::: Input records :::

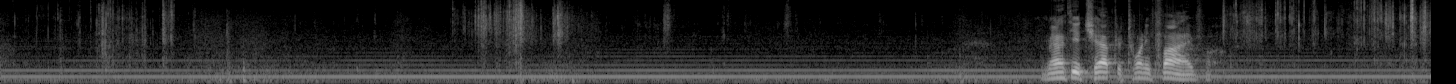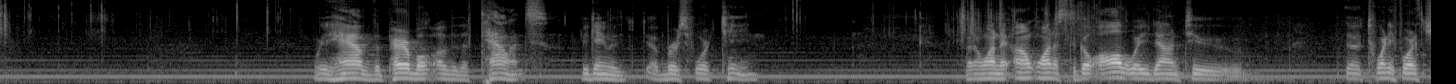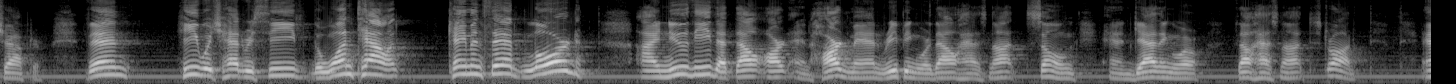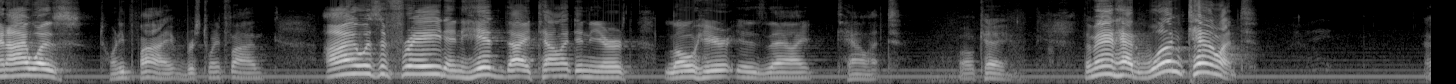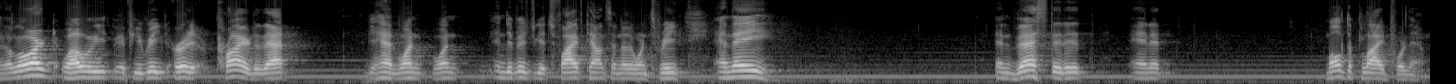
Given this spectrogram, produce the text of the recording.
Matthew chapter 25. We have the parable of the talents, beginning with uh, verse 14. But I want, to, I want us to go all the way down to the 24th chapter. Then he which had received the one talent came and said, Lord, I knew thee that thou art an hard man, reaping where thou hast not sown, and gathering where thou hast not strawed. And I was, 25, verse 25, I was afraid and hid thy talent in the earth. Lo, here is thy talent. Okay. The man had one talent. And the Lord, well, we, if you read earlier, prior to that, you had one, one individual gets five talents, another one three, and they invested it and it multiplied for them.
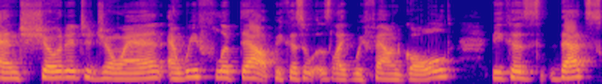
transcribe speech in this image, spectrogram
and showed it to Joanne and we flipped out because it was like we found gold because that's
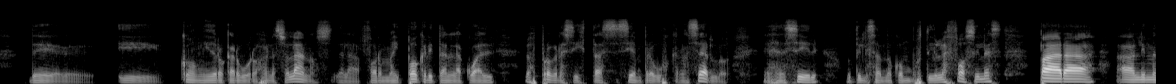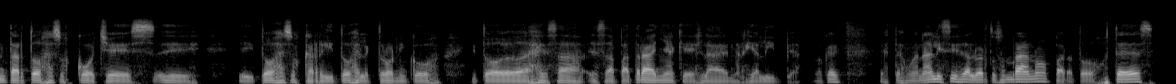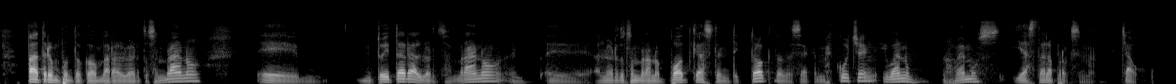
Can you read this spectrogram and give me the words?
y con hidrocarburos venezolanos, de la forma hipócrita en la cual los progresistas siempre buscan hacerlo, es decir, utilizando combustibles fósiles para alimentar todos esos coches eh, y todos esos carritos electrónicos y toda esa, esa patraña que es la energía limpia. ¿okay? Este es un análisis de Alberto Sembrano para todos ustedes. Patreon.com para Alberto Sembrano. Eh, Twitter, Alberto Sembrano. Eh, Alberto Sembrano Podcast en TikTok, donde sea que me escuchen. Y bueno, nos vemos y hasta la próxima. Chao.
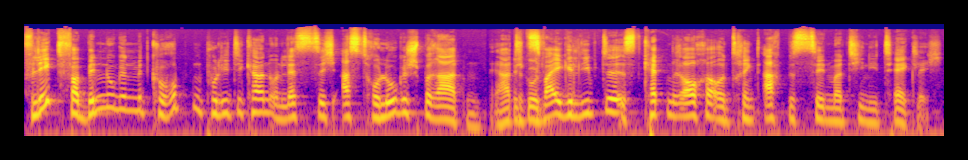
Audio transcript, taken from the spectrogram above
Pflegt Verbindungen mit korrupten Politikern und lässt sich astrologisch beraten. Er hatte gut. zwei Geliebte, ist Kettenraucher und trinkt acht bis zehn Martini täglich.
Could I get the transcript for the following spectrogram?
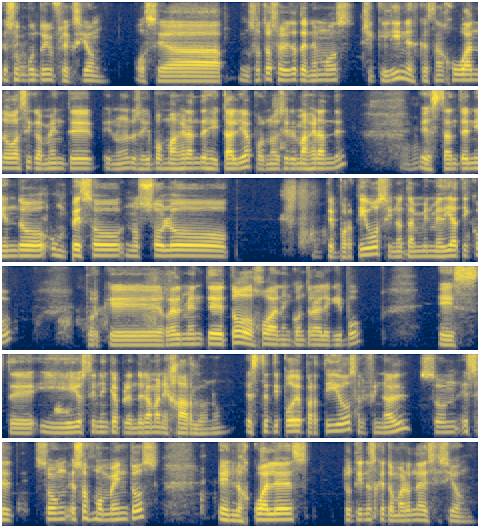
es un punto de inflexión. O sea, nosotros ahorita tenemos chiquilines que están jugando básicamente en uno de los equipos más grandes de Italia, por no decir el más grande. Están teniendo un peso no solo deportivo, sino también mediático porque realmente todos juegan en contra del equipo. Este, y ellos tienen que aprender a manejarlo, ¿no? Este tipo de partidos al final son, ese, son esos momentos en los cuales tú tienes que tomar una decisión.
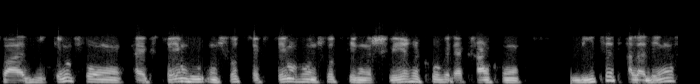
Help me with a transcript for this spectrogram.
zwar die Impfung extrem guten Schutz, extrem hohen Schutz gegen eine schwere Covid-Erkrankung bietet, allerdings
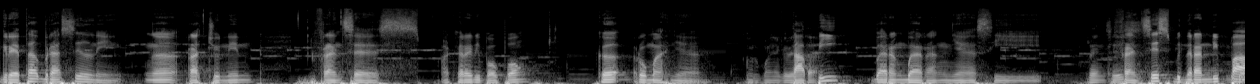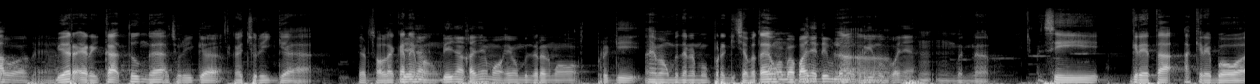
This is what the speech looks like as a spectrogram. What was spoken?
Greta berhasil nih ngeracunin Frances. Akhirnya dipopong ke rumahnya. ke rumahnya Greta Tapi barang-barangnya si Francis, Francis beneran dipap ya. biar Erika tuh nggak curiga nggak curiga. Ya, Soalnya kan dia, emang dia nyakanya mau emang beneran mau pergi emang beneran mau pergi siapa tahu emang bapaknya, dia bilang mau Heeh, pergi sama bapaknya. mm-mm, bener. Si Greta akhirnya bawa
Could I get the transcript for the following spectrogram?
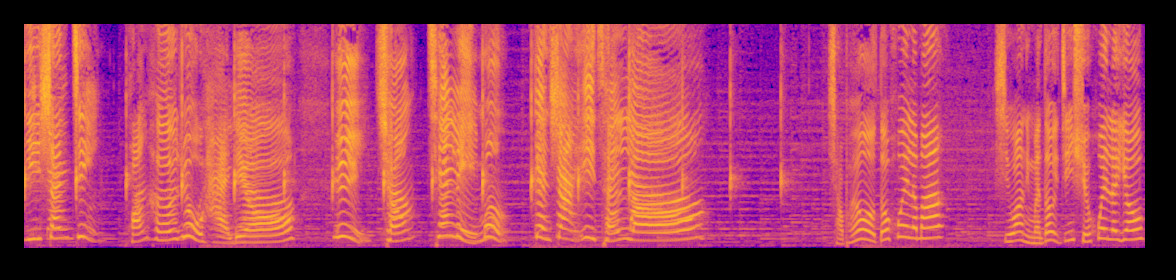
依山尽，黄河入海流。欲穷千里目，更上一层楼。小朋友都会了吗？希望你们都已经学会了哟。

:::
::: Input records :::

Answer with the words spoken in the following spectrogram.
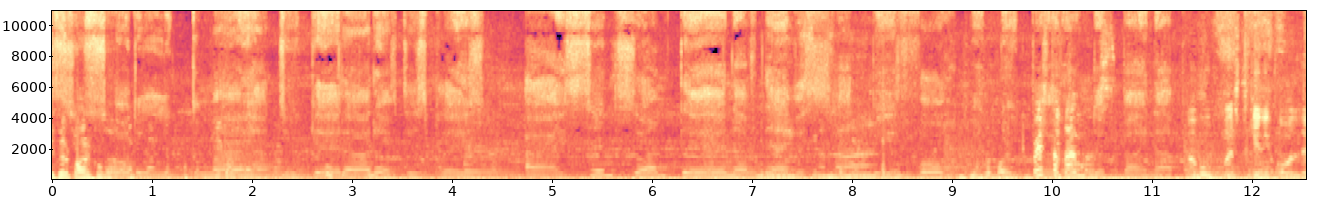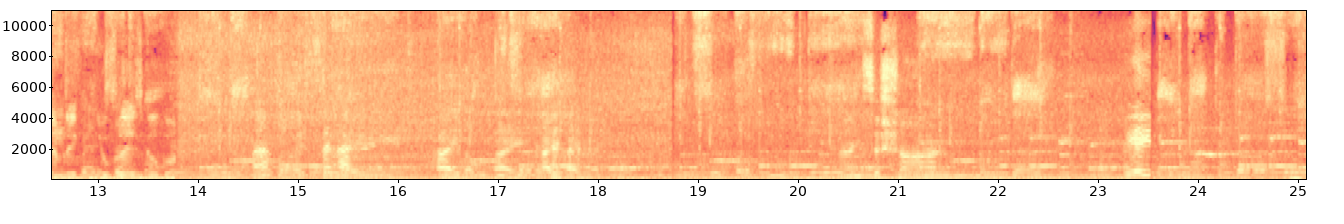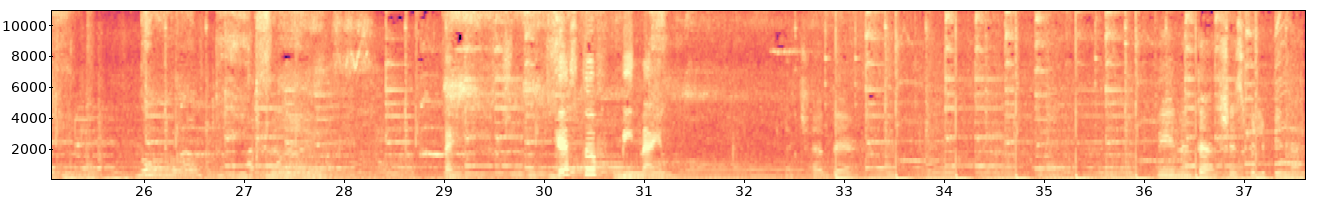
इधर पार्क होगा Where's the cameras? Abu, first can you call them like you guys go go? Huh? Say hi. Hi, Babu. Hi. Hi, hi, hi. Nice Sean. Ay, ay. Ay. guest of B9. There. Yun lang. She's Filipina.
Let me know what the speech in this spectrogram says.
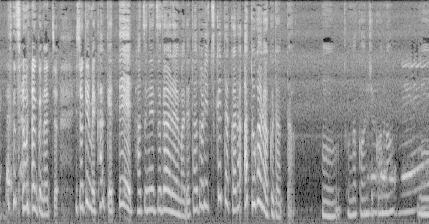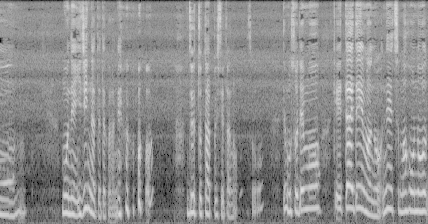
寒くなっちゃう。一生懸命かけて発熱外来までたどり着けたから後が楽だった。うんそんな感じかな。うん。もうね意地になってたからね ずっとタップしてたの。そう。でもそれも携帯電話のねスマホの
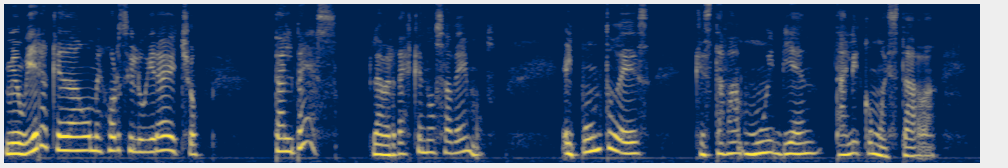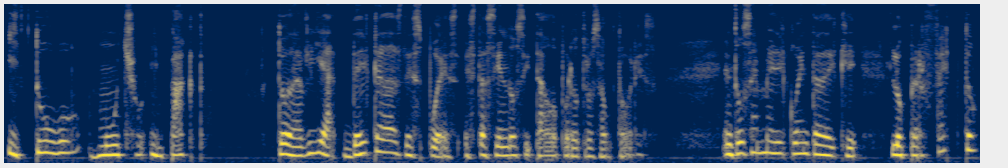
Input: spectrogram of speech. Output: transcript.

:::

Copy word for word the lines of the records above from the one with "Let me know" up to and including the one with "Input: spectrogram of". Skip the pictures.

Let me know what the speech in this spectrogram says.
寒くなっちゃう。一生懸命かけて発熱外来までたどり着けたから後が楽だった。うんそんな感じかな。うん。もうね意地になってたからね ずっとタップしてたの。そう。でもそれも携帯電話のねスマホの
Input: spectrogram of speech. Output: transcript.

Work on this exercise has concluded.